13 What Is an SS-A? Definition of State Medicaid Levels of Maturity Level 1Level 2Level 3Level 4Level 5 Agency focuses on meeting compliance thresholds for State and Federal regulations, primarily targeting accurate enrollment of program eligibles and timely and accurate payment of claims for appropriate services. Agency focuses on cost management and improving quality of and access to care within structures designed to manage costs (e.g., managed care, catastrophic care management, and disease management). Focus on managing costs leads to program innovations. Agency focuses on adopting national standards, collaborating with other agencies in developing reusable business processes, and promoting one- stop-shop solutions for providers and consumers. Agency encourages intrastate data exchange. Agency benefits from widespread and secure access to clinical data and focuses on improvement of healthcare outcomes, empowering beneficiaries and provider stakeholders, measuring objectives quantitatively, and ensuring overall program improvement. Agency focuses on fine-tuning and optimizing program management, planning and evaluation since it has benefited from national (and international) interoperability and previously noted improvements that maximize automation of routine operations.
14 MITA, Health Information Exchange, MMIS, and Health Reform Converging Efforts

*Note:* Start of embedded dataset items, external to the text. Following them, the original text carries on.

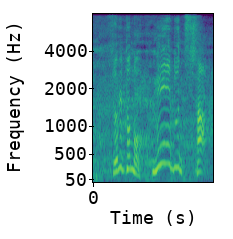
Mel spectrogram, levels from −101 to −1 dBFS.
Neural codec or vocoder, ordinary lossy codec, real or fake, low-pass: codec, 16 kHz, 4 kbps, FunCodec, trained on LibriTTS, 50 frames a second; none; fake; none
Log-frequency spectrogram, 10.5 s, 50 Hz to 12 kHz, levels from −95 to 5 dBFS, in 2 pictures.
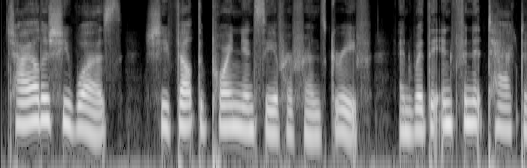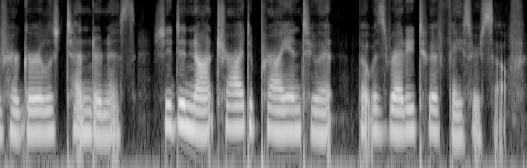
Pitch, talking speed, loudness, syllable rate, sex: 175 Hz, 200 wpm, -19 LUFS, 5.0 syllables/s, female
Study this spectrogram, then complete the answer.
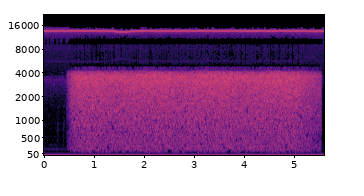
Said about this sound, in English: Well, we actually have a recording of a transmission that was detected by the Arecibo telescope in Puerto Rico. This is a typical transmission that has been converted to sound.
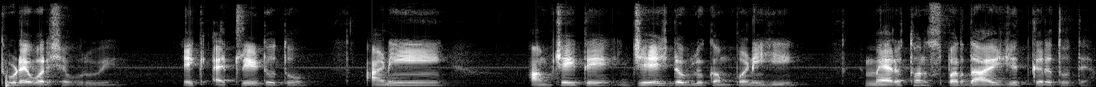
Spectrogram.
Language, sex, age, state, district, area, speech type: Marathi, male, 30-45, Maharashtra, Raigad, rural, spontaneous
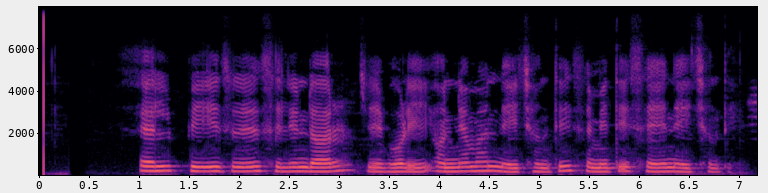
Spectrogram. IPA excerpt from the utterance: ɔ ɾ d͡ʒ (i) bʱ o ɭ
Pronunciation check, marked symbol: incorrect: e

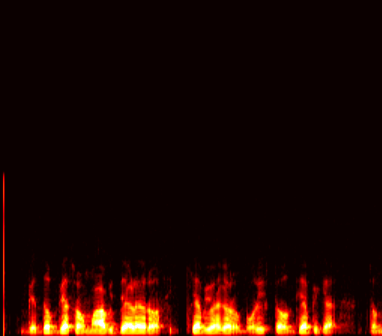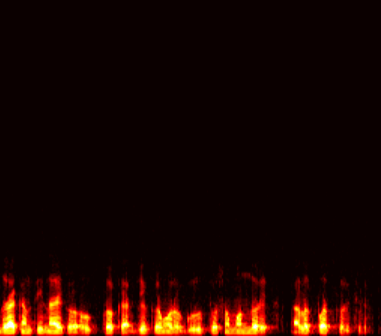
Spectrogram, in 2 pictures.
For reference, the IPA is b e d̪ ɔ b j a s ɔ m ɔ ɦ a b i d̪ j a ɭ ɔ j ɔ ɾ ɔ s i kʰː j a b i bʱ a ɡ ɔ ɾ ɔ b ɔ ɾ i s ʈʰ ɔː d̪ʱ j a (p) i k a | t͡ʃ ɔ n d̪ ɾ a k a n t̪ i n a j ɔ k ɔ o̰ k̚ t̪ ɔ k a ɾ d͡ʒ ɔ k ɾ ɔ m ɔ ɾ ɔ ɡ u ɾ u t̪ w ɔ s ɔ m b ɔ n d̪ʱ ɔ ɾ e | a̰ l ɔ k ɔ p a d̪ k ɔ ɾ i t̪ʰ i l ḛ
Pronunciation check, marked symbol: correct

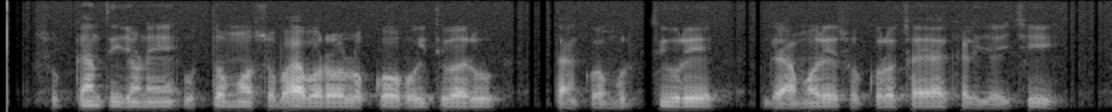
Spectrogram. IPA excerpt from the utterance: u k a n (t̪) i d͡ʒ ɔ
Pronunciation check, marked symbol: correct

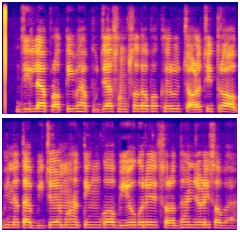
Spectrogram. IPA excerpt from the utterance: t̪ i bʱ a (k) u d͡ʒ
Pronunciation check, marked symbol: incorrect: p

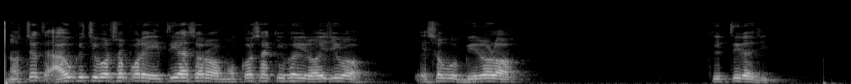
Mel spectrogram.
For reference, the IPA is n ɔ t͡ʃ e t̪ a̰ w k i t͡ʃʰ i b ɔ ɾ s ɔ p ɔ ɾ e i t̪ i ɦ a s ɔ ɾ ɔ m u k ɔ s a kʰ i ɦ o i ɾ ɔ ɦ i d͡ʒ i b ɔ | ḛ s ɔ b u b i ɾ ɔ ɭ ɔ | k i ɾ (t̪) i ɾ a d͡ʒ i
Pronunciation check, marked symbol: correct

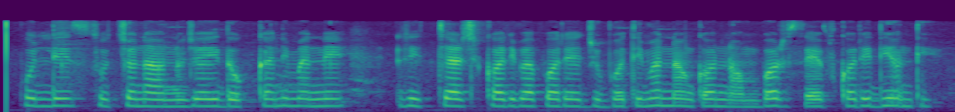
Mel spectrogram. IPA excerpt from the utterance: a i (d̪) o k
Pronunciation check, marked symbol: correct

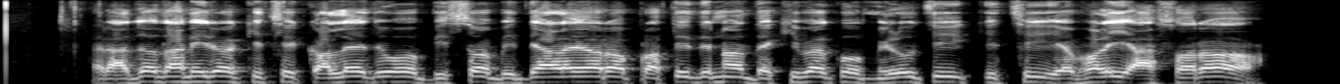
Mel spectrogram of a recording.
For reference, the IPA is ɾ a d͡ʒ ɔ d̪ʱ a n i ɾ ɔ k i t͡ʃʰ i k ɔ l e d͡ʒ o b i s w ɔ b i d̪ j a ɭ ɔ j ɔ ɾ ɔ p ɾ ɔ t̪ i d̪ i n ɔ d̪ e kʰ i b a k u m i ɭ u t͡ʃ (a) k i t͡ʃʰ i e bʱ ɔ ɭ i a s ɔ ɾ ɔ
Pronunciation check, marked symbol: incorrect: i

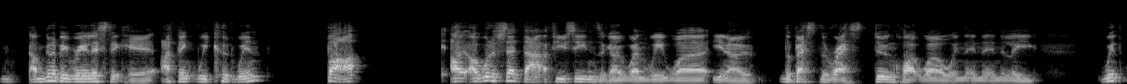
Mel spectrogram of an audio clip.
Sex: male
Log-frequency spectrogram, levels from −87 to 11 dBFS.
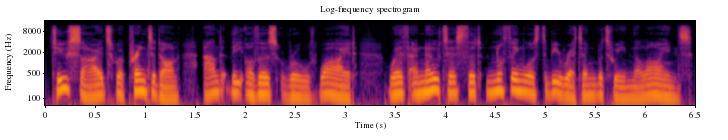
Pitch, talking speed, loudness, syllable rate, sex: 130 Hz, 205 wpm, -21 LUFS, 5.6 syllables/s, male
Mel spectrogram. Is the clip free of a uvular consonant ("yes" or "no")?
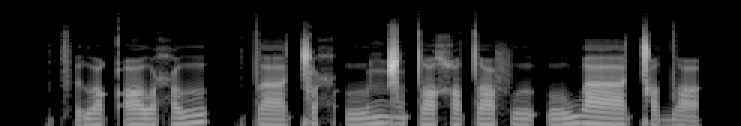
no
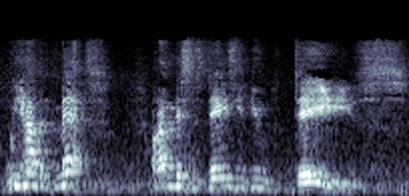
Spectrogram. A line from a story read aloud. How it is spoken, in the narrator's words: he growled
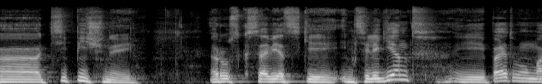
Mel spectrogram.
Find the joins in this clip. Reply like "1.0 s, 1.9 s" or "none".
none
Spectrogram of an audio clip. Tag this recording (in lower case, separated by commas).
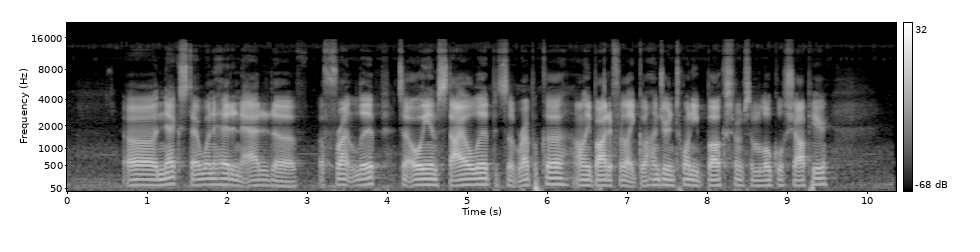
speech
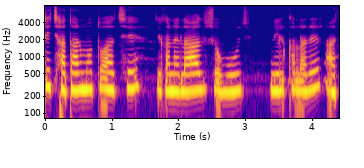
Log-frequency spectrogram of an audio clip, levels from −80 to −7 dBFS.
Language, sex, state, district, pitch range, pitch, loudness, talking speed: Bengali, female, Assam, Hailakandi, 240-265 Hz, 255 Hz, -14 LUFS, 120 wpm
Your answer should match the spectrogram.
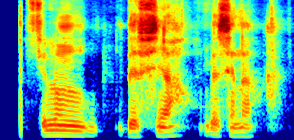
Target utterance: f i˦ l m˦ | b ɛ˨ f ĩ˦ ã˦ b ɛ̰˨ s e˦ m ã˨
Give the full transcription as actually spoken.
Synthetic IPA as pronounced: f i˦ l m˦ | b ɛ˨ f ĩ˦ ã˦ b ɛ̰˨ s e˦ n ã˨

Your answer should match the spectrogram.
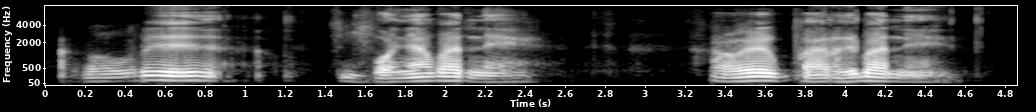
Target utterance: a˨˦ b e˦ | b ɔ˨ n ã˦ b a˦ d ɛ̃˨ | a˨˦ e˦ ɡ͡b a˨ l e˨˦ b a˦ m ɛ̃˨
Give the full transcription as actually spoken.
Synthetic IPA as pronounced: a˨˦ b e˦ | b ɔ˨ ɲ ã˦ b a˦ n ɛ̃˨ | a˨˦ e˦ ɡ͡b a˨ ɾ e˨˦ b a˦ n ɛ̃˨

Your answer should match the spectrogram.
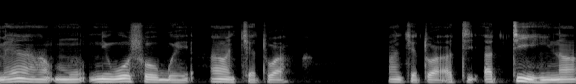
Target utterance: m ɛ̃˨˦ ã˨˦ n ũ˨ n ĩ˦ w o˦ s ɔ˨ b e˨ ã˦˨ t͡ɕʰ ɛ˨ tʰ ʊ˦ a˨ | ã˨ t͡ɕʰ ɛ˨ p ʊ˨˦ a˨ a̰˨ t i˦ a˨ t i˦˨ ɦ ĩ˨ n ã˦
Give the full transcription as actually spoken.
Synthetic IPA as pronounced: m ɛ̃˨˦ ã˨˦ m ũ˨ n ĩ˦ w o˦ s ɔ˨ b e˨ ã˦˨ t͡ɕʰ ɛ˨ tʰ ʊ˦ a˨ | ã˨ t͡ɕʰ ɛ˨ t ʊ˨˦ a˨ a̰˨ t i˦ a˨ t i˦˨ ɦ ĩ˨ n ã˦

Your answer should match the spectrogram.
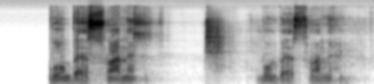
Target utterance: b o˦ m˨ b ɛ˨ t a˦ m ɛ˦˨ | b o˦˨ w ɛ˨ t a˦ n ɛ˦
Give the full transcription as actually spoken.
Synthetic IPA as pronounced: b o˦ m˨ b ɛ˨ s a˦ n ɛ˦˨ | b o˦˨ b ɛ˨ s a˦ n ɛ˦

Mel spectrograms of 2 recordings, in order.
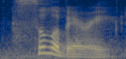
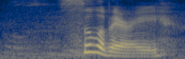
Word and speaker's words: syllabary: syllables rather than segments stress is on the first syllable syllabary syllabary it's called a syllabary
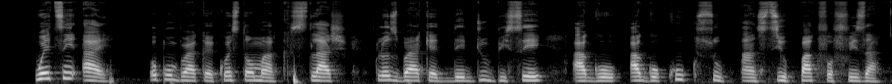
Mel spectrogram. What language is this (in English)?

15 mITA Technical Architecture Leveraging mITA’s Framework Can serve as the “Central Nervous System” for connecting HHS programs Allows easy access to and sharing of health information throughout the delivery of care Common denominator for –Federal initiatives –State initiatives Not just about Medicaid – it’s about the common denominator –IT Architecture as the enabler for business transformation
16 COV-HIE Fitting the HIT Puzzle Together
17 Converging Efforts Interoperability Example
18 What is Virginia’s mITA concept?
19 Next Steps Complete SS-A –Align business, technical, and solution architectures to MITA vision –Business needs and priorities feed into planning and priorities HHR HIT/MITA Program Management Office –Fund and oversee 25+ projects to be completed by 2013 –Known business priorities Citizen-centric portal (leverage existing state efforts) Connect COV-HIE to State health systems (DCLS & VDH) –To support meaningful use Full automation of member management processes –To support Medicaid expansion and the Health Insurance Exchange Questions? MITA